By Hillel Aron
By Joseph Tsidulko
By Patrick Range McDonald
By David Futch
By Hillel Aron
By Dennis Romero
By Jill Stewart
By Dennis Romero
This view is echoed by Theodore Macdonald, associate director of Harvard’s Program on Nonviolent Sanctions and Cultural Survival and co-author of a September ’97 Organization of American States–Harvard University report calling on Occidental to halt oil activity in the Samore block as a first step toward creating better conditions if and when there is any future resumption of oil-development activities. "I would say the primary concern of the indigenous actors is government recognition of land rights and rights to participation in decision making," comments Macdonald. "You can contrast those priorities with Proj ect Underground, which was looking primarily at Oxy as a U.S.-based company."
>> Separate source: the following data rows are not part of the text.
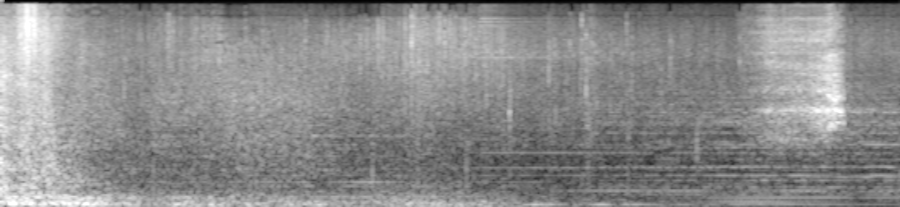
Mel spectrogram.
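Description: The Incendio fire spell ignites dry vines in Hogwarts Legacy: a loud, rumbling burst of flame flares up at once, then fades into a softer crackling burn, with a low tonal hum and a faint shimmer near the end.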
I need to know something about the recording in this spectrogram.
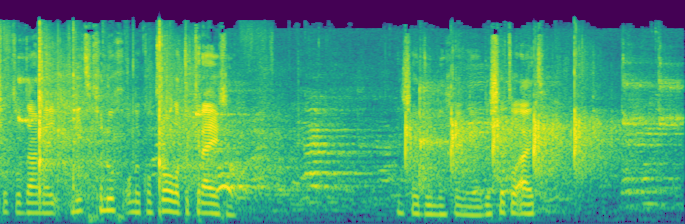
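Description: Shuttlecocks are struck sharply with rackets in a large echoing hall.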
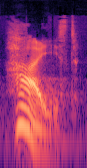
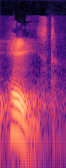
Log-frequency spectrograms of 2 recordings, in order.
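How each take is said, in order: First: The vowel sounds like 'eye', as in 'high'. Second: The vowel sounds like 'ay', as in 'day'. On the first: The speaker calls it right. "You say heist" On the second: The speaker calls it wrong. "This word is not pronounced as haste, the way it is spelled"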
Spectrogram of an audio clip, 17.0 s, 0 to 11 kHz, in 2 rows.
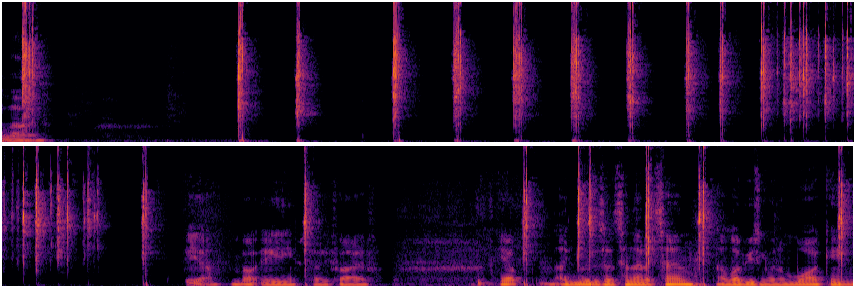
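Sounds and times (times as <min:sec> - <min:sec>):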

Leaders of the U’wa Defense Working Group, however, insist that they have been taking their cues from the U’wa and the tribe’s allies in Colombia. "I think everyone working on the case is concerned primarily about protecting the U’wa," states Martin Wagner, director of international programs for the San Francisco–based Earthjustice Legal Defense Fund, which is representing the U’wa before the Inter-American Commission on Human Rights.
What no one disputes is that Colombia is a nation consumed by violence. According to a recent report produced by Human Rights Watch, at least 1,200 civilians were killed last year in massacres, the majority by paramilitary forces but many by leftist guerrillas. Among these were six human-rights workers, a figure that makes Colombia the most hazardous country in the hemisphere for such monitors.
Freitas, however, was not deterred by the danger. Indeed, unlike many Western indigenous-rights and environmental activists, he spent an extraordinary amount of time in the field. "The work he was doing down there was perfect for him," says Josh Gohlke, one of Freitas’ closest childhood friends. "It was very emblematic of the person he was. He was out there trying to physically correct the problem."
Freitas’ efforts, combined with those of his colleagues and indigenous-rights advocates in Colombia, seemed to be paying off. He worked with the U’wa to help them gain basic political organizing skills and build alliances with other communities. Here in the States, the U’wa Defense Working Group generated considerable attention for the U’wa cause through protests, media campaigns, and presentations at such high-profile institutions as Harvard Law School and the Kennedy School of Government. In February 1998, Shell, one of Occidental’s partners in the Samore block deal, indicated that it would sell off its stake. Two months later, Roberto Cobaria received the coveted Goldman Environmental Prize, along with a $100,000 check. By May, Occidental had told the Colombian government that it would give up most of its exploration rights. (The matter has yet to be resolved, however, and the company continues to press its plans to drill in U’wa territory.)
Freitas’ repeated trips to Colombia exposed him to increasing risk. A second-degree black belt in hapkido and a former self-defense instructor, he thought he could navigate these dangers. Added to this was his belief in a kind of karmic safety net.
"Terry really believed that he was protected," explains Abby Reyes, Freitas’ girlfriend for the last eight months of his life. "You do good work and you get by. You do good work and the funds come through. You do good work and the angels have you."
Freitas was not careless about the risks of travel in Colombia. Before each trip, he would take extensive security precautions, contacting Colombian authorities and human-rights organizations as well as friends and colleagues. But Reyes — who herself spent two years working with an indigenous group in the Philippines and is now the director of a New York–based peer-support and mentoring group for young female activists called Women Working for Change — also recognized in Freitas a complex emotional motivation that propelled him on despite the potential peril.
"Part of that drive, I believe, came from the appeal of standing in the fire and finding love," she says. "You go to the U’wa community and you’re in what they call the heart of the world. You’re in a place, one of very few that are left, where traditional community life exists and thrives, where you have around you a belief system about the relationship between humans and the natural world that is actually in harmony and not one of competition and exploitation. At the same time you have an imminent threat externally imposed from the north of oil exploration, which is the antithesis of any kind of vision the U’wa have about what can sustain them in their land. And that juxtaposition of light and dark, Terry wanted to be in the heart of, and was. That’s what fed him."
Freitas and his two colleagues traveled to the U’wa reservation without incident, and spent two weeks there consulting with the tribe. On February 25, while heading in a Jeep back to Saravena, they were abducted by several armed men. The Americans had been accompanied by U’wa escorts, who were allowed to go and reported the kidnapping to local authorities.
When the news reached the States, friends and families of the three activists quickly formed a communications network to try to get information about the captors. Based on the accounts of the U’wa eyewitnesses, efforts were made to contact the FARC. But it was a slow, tortuous process.